It seems like the handler needs to be trained to the dog as much as the other way around. The best search and rescue dogs probably have wonderful, intuitive handlers who are able to tell exactly what the dog is sensing or has noticed from small signs.
It seems like it would be a wonderful job to have, although I have no idea how you'd go about getting it. I suppose you'd have to start work in a search and rescue agency and then request a dog, maybe after working with dogs somewhere else.
@browncoat - It's interesting that you say that.
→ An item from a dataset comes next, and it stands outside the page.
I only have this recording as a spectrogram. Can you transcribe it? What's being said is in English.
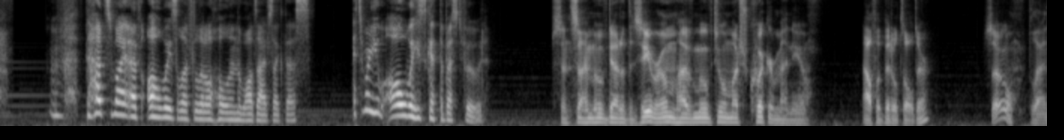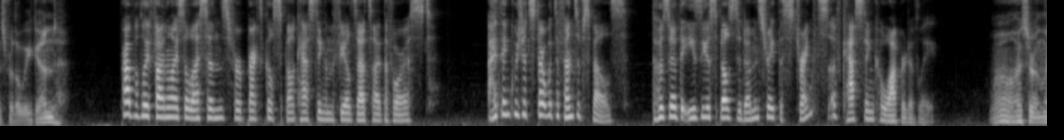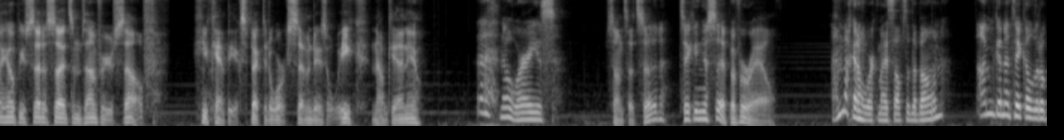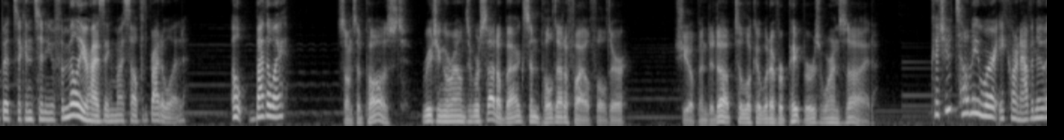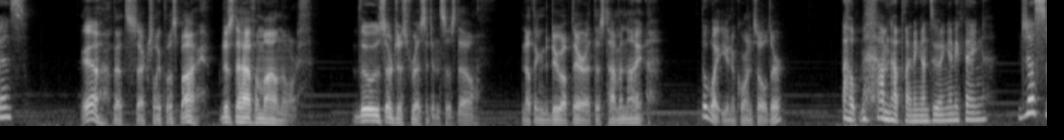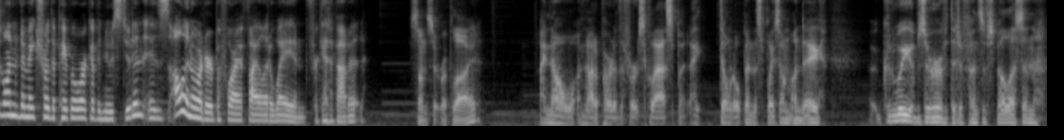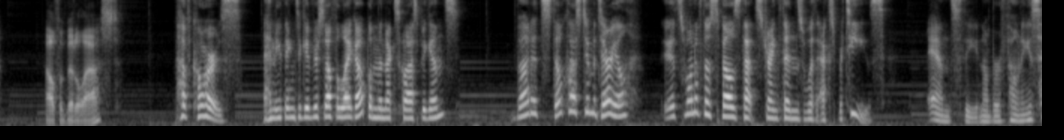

I immediately thought of earthquake and storm rescues when dogs are used to seek out people trapped in buildings.
I looked up some photos and it seems like most of them are medium sized dogs, like Labradors or German shepherds.
I can't claim to be an expert, but I do wonder why they don't use the smaller dogs, which are bred to move through tight quarters, as you said.
It might be because of endurance, and it might also be because search and rescue dog training is so expensive that they can't really afford to train a specialized dog like that.
A terrier would be wonderful in any circumstances where searching in confined
spaces is an advantage but they will never have the endurance and strength of a larger dog.
They do tend to train smaller dogs at airports, to seek out smugglers, like beagles and I suspect that's because they eat less and are less obtrusive (and cuddlier) than bigger dogs, like bloodhounds.
I think it's interesting that this article says that larger dogs are often preferred for search and rescue animals.
I can definitely see why that might be so, as people are usually lost in extreme conditions and are very rarely found quickly and easily, particularly once it gets to the point where a dog needs to be brought in.
But, I do think they might need to take advantage of what smaller dogs have to offer as well. Many of the smaller breeds were developed for the same reason that the larger breeds were developed, as hunting dogs. The smaller breeds were supposed to be able to go into a burrow after, say, a fox or a rabbit, and needed
to be able to guide themselves in a small area with a keen sense of smell.
Now when we think of small breeds we think of useless yapping creatures that get carried around in handbags, but terriers were bred to handle all conditions and to be brave and fierce in bad conditions.
Granted, they couldn't keep going as long as the bigger dogs, but if their traits were bred with a bigger dog, or if they were kept in reserve for when the search had been narrowed to a particular spot, they could be very useful.